While this study is designed for a classroom setting, it can easily be used for small group or one-on-one study. You can even share copies of the material with students, read through it individually, and then come together to discuss it.
The point is the major leg-work is done for you; now you can amend it to fit your local church needs. Whether that’s shortening or lengthening the time, teaching it to older students, or using it with one-on-one discipleship, use it to fit your needs.
Lastly, Bible 101 is completely free. When we say “completely free,” that means not only monetarily free, but with no strings attached. That means you don’t have to sign up for our newsletter, you don’t have to share this on a social media platform, etc. Reformed Youth Ministries seeks to spread the good news of the gospel by reaching students for Christ and equipping them to serve. Part of that goal is fulfilled through the production of resources.
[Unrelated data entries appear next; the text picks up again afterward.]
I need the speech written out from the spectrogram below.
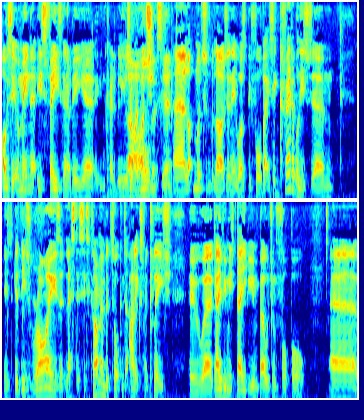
obviously, it will mean that his fee's going to be uh, incredibly large, Ginormous, yeah. uh, lot, much larger than it was before. But it's incredible his um, his, his rise at Leicester City. Because I remember talking to Alex McLeish, who uh, gave him his debut in Belgian football. Uh,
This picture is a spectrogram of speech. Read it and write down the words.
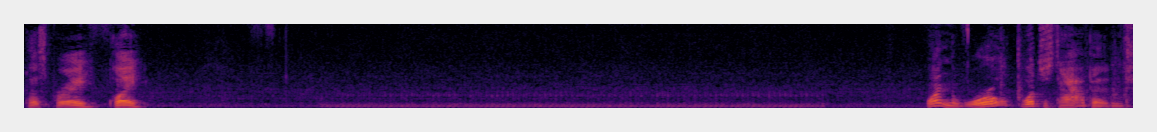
Press play. Play. What in the world? What just happened?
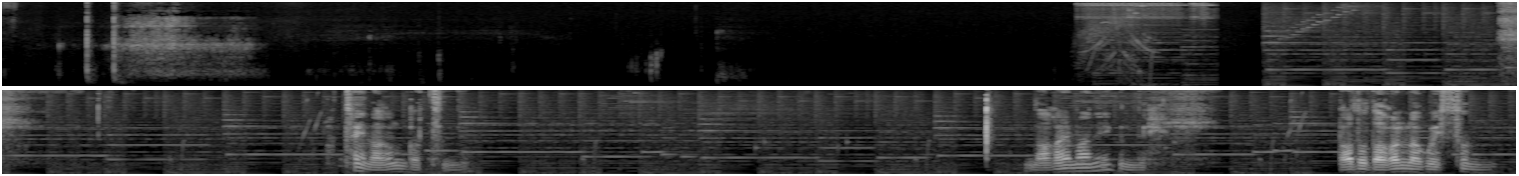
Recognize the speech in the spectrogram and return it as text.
타이 나간 것 같은데. 나갈만해, 근데. 나도 나가려고 했었는데.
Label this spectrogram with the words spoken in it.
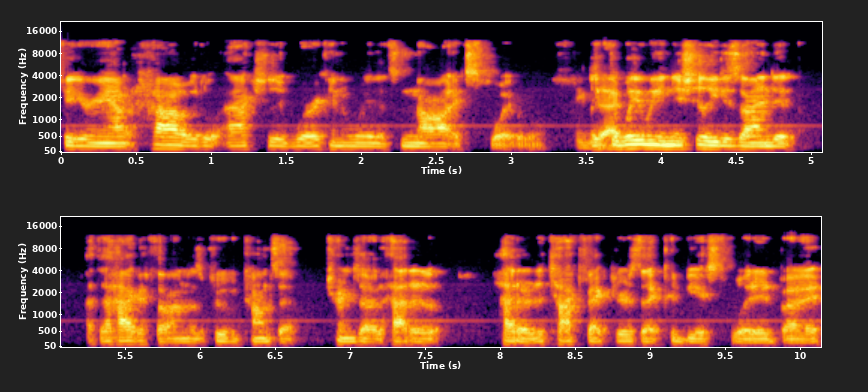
figuring out how it'll actually work in a way that's not exploitable. Like the way we initially designed it at the hackathon as a proof of concept turns out it had a had an attack vectors that could be exploited by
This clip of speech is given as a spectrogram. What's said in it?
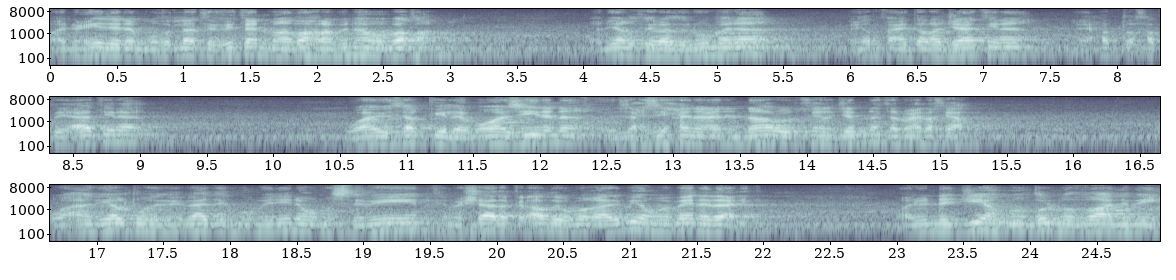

It is our prayer that you use this Bible study material to spread the beauty of the gospel to the next generation and that you, too, are more enamored with the treasure of God’s Word in the process.
[CLICK HERE TO DOWNLOAD FREE STUDY]
Piper, John. Ask Pastor John. Desiring God (April 10, 2017). http://www.desiringgod.org/interviews/what-s-the-last-thing-you-would-tweet
 One advantage to offering free Bible study material is the ability to update and make revisions. Throughout the years, RYM may improve upon and revise particular sections of our material. When we do so, we will make that known but the consumer won’t have to purchase new material. We hope this is a way to serve the church in a more faithful manner.
© Reformed Youth Ministries